The Grand Canyon State’s business community has no better cheerleader than Arizona Chamber of Commerce and Industry CEO Glenn Hamer.
However, in our view, his current effort to take the Arizona Corporation Commission and the Citizens Clean Elections Commission to task for trying to inject much-needed transparency into our elections is not in the best interest of Arizona voters. We decided to respond together.
Both of our offices have clearly defined responsibilities under Arizona law. Voters approved Clean Elections in 1998 and Arizona is just one of a handful of states that have elected utility regulators.
Until the Citizens United case, utilities that wanted to advocate for or against the election of its regulators had to disclose such spending. In 2012, the campaign arm of Mr. Hamer’s chamber spent money donated by APS and Southwest Gas in Corporation Commission races. At the time, both companies had stated policies of refraining from spending in Corporation Commission races. Mr. Hamer honorably took responsibility for that mistake.
In 2014, the primary and general election contests drew millions of dollars in so-called dark money spending. Never before had so many political ads received so much attention. It was part of the most expensive, least transparent election in our history.
To be sure, no law or regulation prevents any utility or any other American corporation from participating in elections.
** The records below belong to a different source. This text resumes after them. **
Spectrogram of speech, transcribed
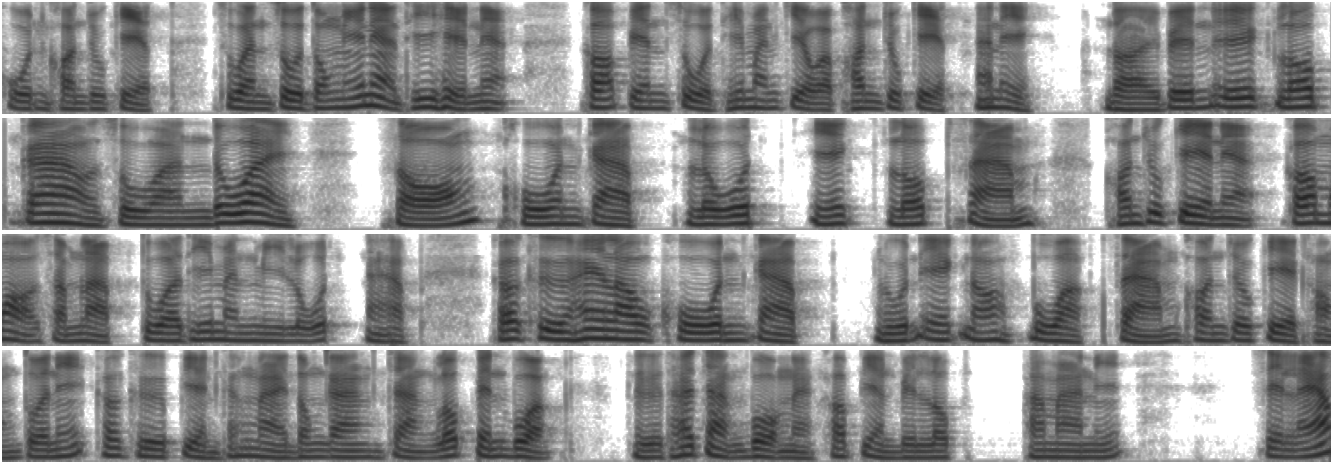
คูณคอนจูเกต ส่วนสูตรตรงนี้เนี่ยที่เห็นเนี่ย ก็เป็นสูตรที่มันเกี่ยวกับคอนจูเกตนั่นเองได้เป็น x ลบ9ส่วนด้วย 2 คูณกับรูท x ลบ3คอนจูเกตเนี่ยก็เหมาะสำหรับตัวที่มันมีรูทนะครับ ก็คือให้เราคูณกับรูท x เนาะบวก3คอนจูเกตของตัวนี้ก็คือเปลี่ยนเครื่องหมายตรงกลางจากลบเป็นบวก หรือถ้าจากบวกเนี่ยก็เปลี่ยนเป็นลบประมาณนี้ เสร็จแล้ว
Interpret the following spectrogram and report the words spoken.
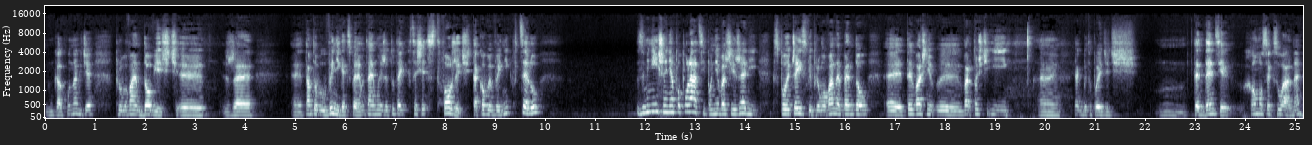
yy, Kalkuna, gdzie próbowałem dowieść, yy, że yy, tam to był wynik eksperymentu, a ja mówię, że tutaj chce się stworzyć takowy wynik w celu zmniejszenia populacji, ponieważ jeżeli w społeczeństwie promowane będą e, te właśnie e, wartości i e, jakby to powiedzieć mm, tendencje homoseksualne,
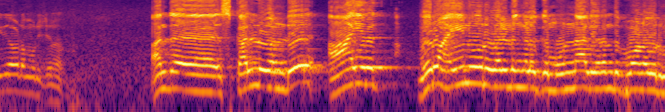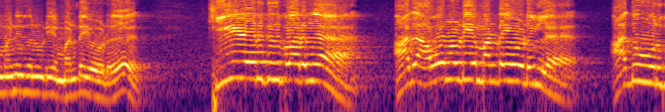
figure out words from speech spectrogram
இதோட முடிச்சிடும் அந்த ஸ்கல் வந்து ஆயிர வெறும் ஐநூறு வருடங்களுக்கு முன்னால் இறந்து போன ஒரு மனிதனுடைய மண்டையோடு கீழே இருக்குது பாருங்க அது அவனுடைய மண்டையோடு இல்லை. அது ஒரு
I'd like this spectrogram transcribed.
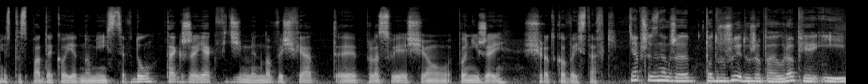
Jest to spadek o jedno miejsce w dół. Także jak widzimy, Nowy Świat y, plasuje się poniżej środkowej stawki. Ja przyznam, że podróżuję dużo po Europie i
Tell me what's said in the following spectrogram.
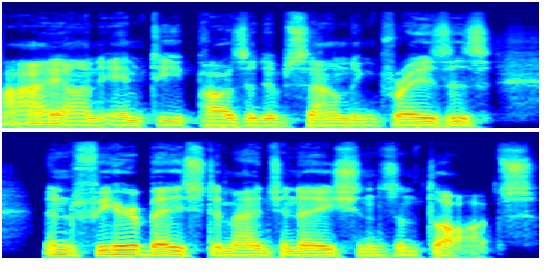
High on empty, positive sounding phrases and fear based imaginations and thoughts.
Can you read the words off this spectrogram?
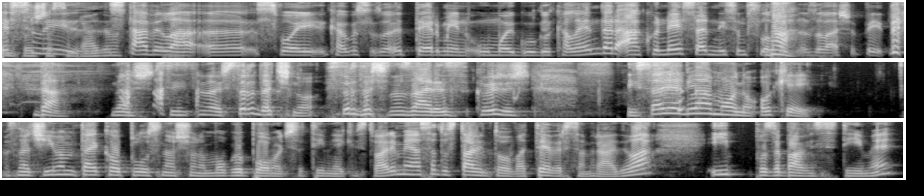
jesi li stavila uh, svoj, kako se zove, termin u moj Google kalendar, ako ne, sad nisam slobodna za vaše pitanje. da, znaš, znaš, srdačno, srdačno zarez, kužiš. I sad ja gledam ono, ok, Znači imam taj kao plus, znaš, ono, mogu pomoći sa tim nekim stvarima. Ja sad ostavim to, whatever sam radila i pozabavim se time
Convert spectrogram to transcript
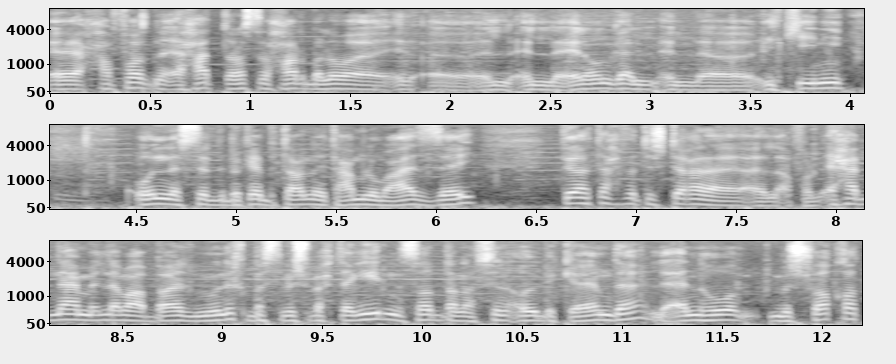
حفظنا حتى راس الحربة اللي هو آه، ال- ال- الونجا ال- ال- الكيني. قلنا السرد باكات بتاعنا يتعاملوا معاه إزاي. تقدر تحفظ تشتغل على الأفراد. إحنا بنعمل ده مع بايرن ميونخ بس مش محتاجين نصدع نفسنا قوي بالكلام ده لأن هو مش فقط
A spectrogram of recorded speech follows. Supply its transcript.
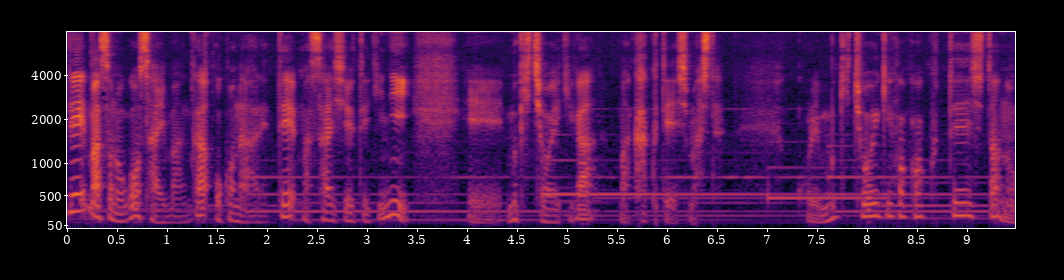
で、まあ、その後裁判が行われて、まあ、最終的に、えー、無期懲役がま確定しましたこれ無期懲役が確定したの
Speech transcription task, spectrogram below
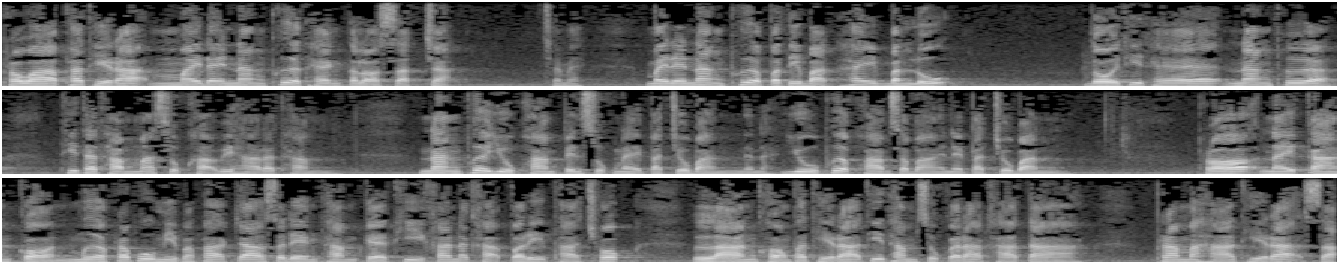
เพราะว่าพระเถระไม่ได้นั่งเพื่อแทงตลอดสัจจะใช่ไหมไม่ได้นั่งเพื่อปฏิบัติให้บรรลุ โดยที่แท้นั่งเพื่อทิฏฐธรรมมสุขวิหารธรรม นั่งเพื่ออยู่ความเป็นสุขในปัจจุบันเนี่ยนะอยู่เพื่อความสบายในปัจจุบัน เพราะในการก่อนเมื่อพระผู้มีพระภาคเจ้าแสดงธรรมแก่ทีฆานขะปริภาชก หลานของพระเถระที่ถ้ำสุกระขาตา พระมหาเถระสา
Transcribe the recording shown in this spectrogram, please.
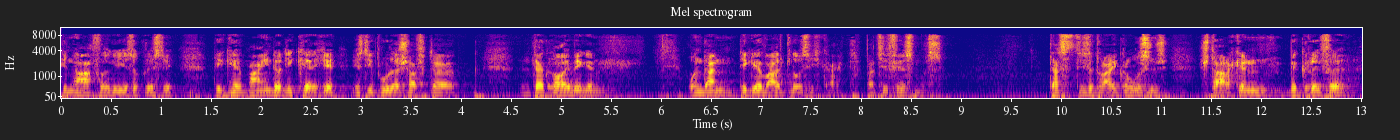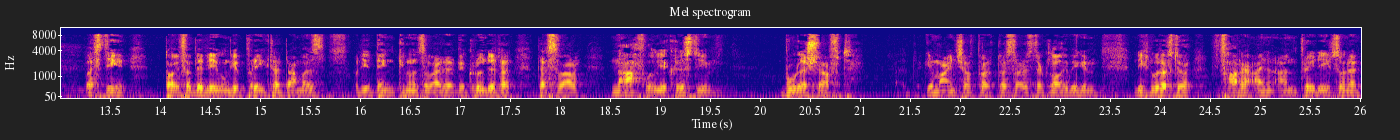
Die Nachfolge Jesu Christi, die Gemeinde und die Kirche ist die Bruderschaft der, der Gläubigen und dann die Gewaltlosigkeit, Pazifismus. Das, diese drei großen, starken Begriffe, was die Täuferbewegung geprägt hat damals und die Denken und so weiter begründet hat, das war Nachfolge Christi, Bruderschaft, Gemeinschaft, das heißt der Gläubigen. Nicht nur, dass der Pfarrer einen anpredigt, sondern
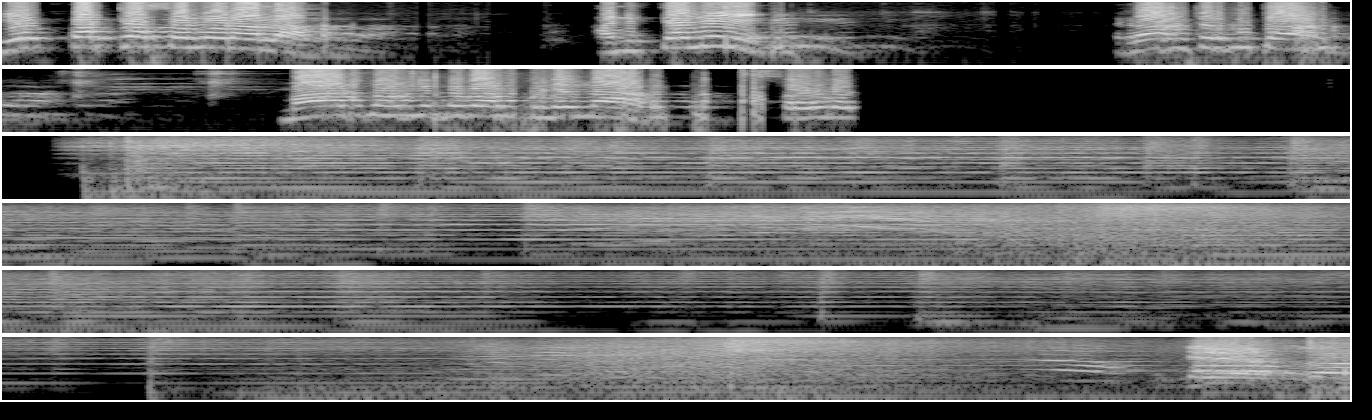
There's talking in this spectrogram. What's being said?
एक पक्ष समोर आला. आणि त्याने राष्ट्रपिता महात्मा ज्योतिबा फुलेंना संरक्षण जय असो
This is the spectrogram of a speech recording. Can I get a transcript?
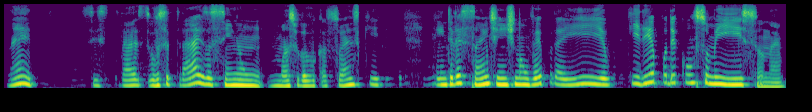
né, traz, você traz assim um, umas provocações que, que é interessante, a gente não vê por aí. Eu queria poder consumir isso, né?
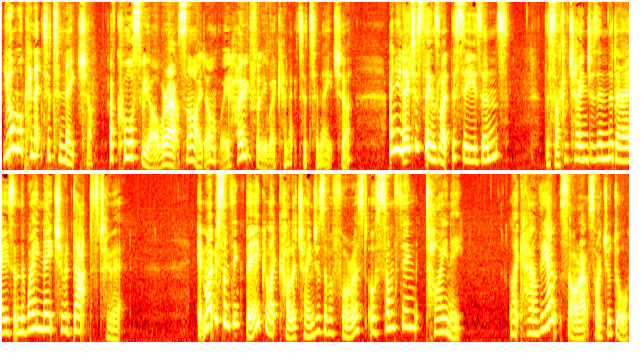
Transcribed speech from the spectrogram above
You're more connected to nature. Of course, we are. We're outside, aren't we? Hopefully, we're connected to nature. And you notice things like the seasons, the subtle changes in the days, and the way nature adapts to it. It might be something big, like colour changes of a forest, or something tiny, like how the ants are outside your door.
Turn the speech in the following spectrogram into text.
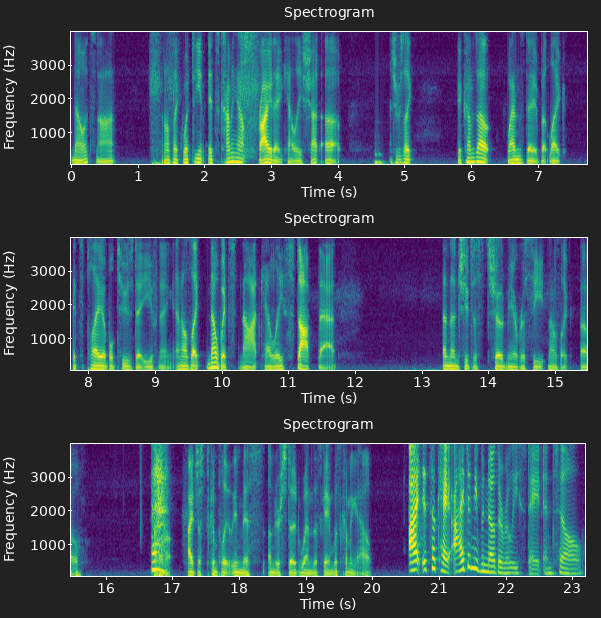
"No, it's not." And I was like, "What do you? It's coming out Friday, Kellie. Shut up." And she was like, "It comes out Wednesday, but like it's playable Tuesday evening." And I was like, "No, it's not, Kellie. Stop that." And then she just showed me a receipt, and I was like, "Oh." I. I just completely misunderstood when this game was coming out. I it's okay. I didn't even know the release date until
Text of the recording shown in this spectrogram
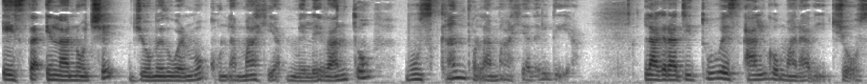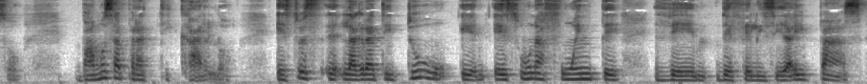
esta, en la noche yo me duermo con la magia, me levanto buscando la magia del día. La gratitud es algo maravilloso. Vamos a practicarlo. Esto es, eh, la gratitud eh, es una fuente de, felicidad y paz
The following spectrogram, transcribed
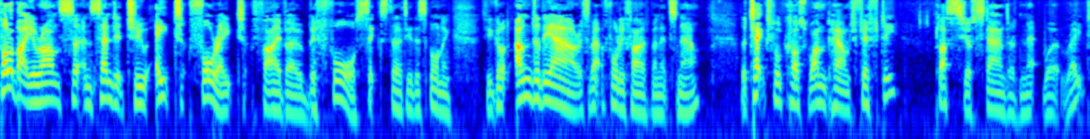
Followed by your answer and send it to 84850 before 6.30 this morning. So you've got under the hour. It's about 45 minutes now. The text will cost £1.50. plus your standard network rate.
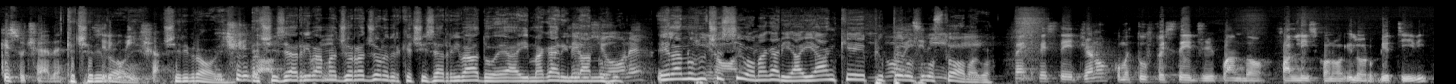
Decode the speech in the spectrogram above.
che succede? Che ci riprovi, ci riprovi. Ci riprovi. E ci sei arrivato a maggior ragione perché ci sei arrivato e hai magari l'anno, e l'anno successivo enorme. magari hai anche più pelo sullo stomaco. Festeggiano come tu festeggi quando falliscono i loro obiettivi,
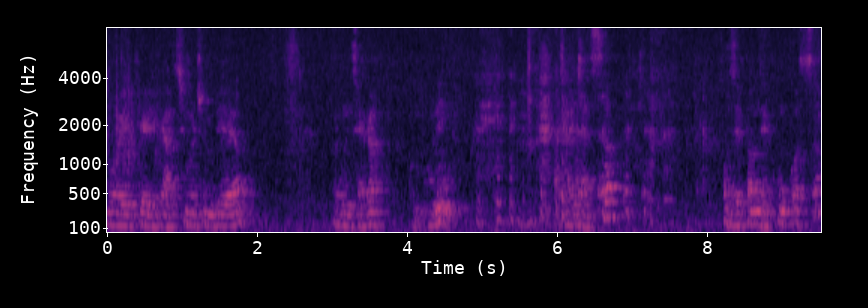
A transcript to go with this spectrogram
뭐 이렇게 이렇게 아침을 준비해요. 그러면 제가 굿모닝 잘 잤어? 어젯밤 내 꿈 꿨어?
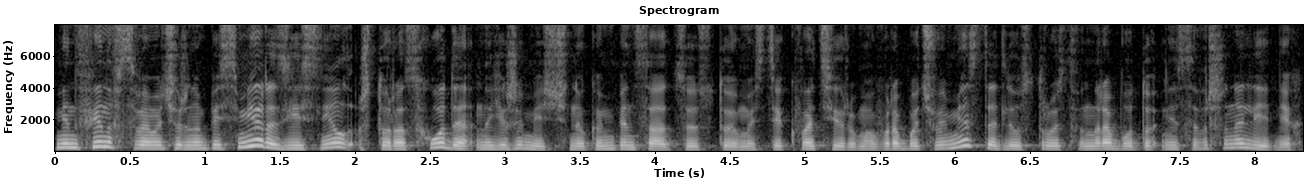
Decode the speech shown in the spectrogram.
Минфин в своем очередном письме разъяснил, что расходы на ежемесячную компенсацию стоимости квотируемого рабочего места для устройства на работу несовершеннолетних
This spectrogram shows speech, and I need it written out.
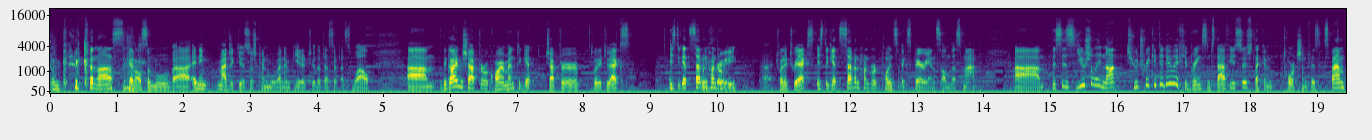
and Canas can also move. Uh, any magic users can move unimpeded to the desert as well. Um, the Gaiden chapter requirement to get chapter 22x is to get 700. 23. Uh, 23x is to get 700 points of experience on this map. Um, this is usually not too tricky to do if you bring some staff users that can torch and physics spam,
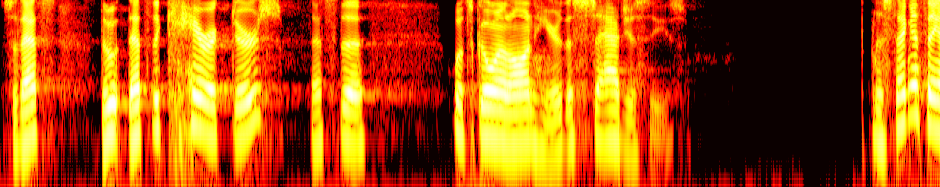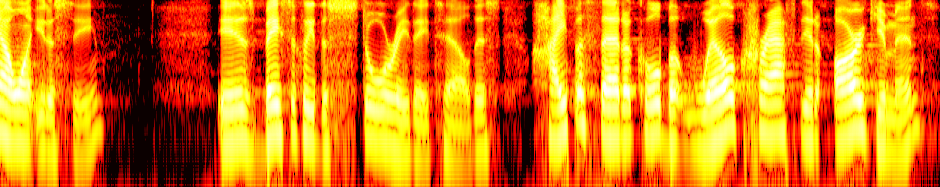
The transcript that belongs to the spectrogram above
So that's the, that's the characters. That's the what's going on here, the Sadducees. The second thing I want you to see is basically the story they tell, this hypothetical but well crafted argument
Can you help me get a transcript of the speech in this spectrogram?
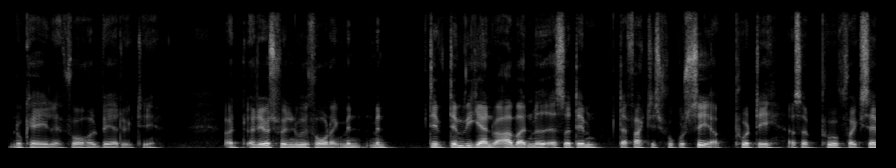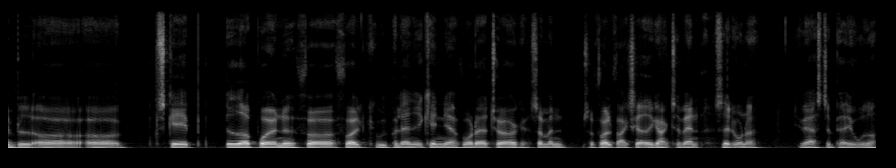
lokale forhold bæredygtige. Og, og det er jo selvfølgelig en udfordring, men, men det, dem vi gerne vil arbejde med, er så dem, der faktisk fokuserer på det, altså på for eksempel at, at skabe bedre brønde for folk ude på landet i Kenya, hvor der er tørke, så, man, så folk faktisk har adgang til vand, selv under de værste perioder.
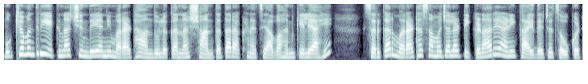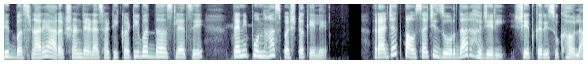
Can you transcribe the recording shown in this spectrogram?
मुख्यमंत्री एकनाथ शिंदे यांनी मराठा आंदोलकांना शांतता राखण्याचे आवाहन केले आहे. सरकार मराठा समाजाला टिकणारे आणि कायद्याच्या चौकटीत बसणारे आरक्षण देण्यासाठी कटिबद्ध असल्याचे त्यांनी पुन्हा स्पष्ट केले. राज्यात पावसाची जोरदार हजेरी शेतकरी सुखावला.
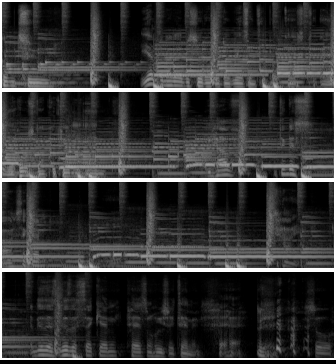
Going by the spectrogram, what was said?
welcome to yet another episode of the WSNT podcast. I am your host, Uncle Jenny, and we have, I think this our second time. And this is, this is the second person who is returning. so,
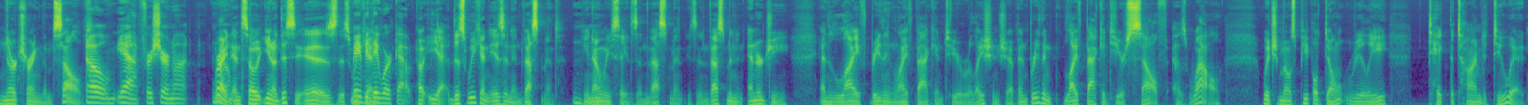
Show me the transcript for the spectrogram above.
nurturing themselves. Oh, yeah, for sure not. Right. No. And so, you know, this is this weekend. Maybe weekend. they work out. Oh, yeah. This weekend is an investment. You know, mm-hmm. we say it's an investment, it's an investment in energy and life, breathing life back into your relationship and breathing life back into yourself as well, which most people don't really take the time to do it.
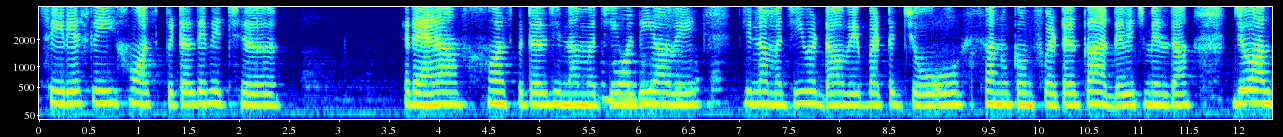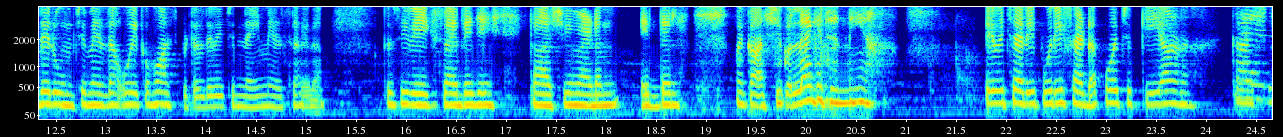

Both the Arizona Corporation Commission and the Clean Elections Commission seek to ensure that entities that are obligated to file campaign finance reports do so and that there are clear rules so both election spenders and the public can understand how money is spent by and on behalf of candidates. Neither of us argues the lawful right of companies to spend money in the political arena, but voters should have more information, not less.
The Clean Elections Act clearly provides an independent campaign finance oversight role for the commission. And Article 15, Section 4 of the state Constitution reads:
“The corporation commission, and the several members thereof, shall have power to inspect and investigate the property, books, papers, business, methods, and affairs of any corporation whose stock shall be offered for sale to the public and of any public service corporation doing business within the state, and for the purpose of the commission, and of the several members thereof, shall have the power of a court of general jurisdiction to enforce the attendance of witnesses and the production of evidence by subpoena, attachment, and punishment, which said power shall extend throughout the state.”
Disclosure is the bedrock of our democracy. Voters should be able to follow the money, understand how campaigns are financed and how election dollars are spent. In this way, voters are able to make informed decisions.
While we welcome Mr. Hamer’s thoughts, he might want to brush up on the law and the state Constitution that show both the Arizona Corporation Commission and the Citizens Clean Elections Commission are acting within their authority. And doing so for the benefit of the people.
— Robert Burns is a member of the Arizona Corporation Commission and Thomas Koester is chairman of the Citizens Clean Elections Commission.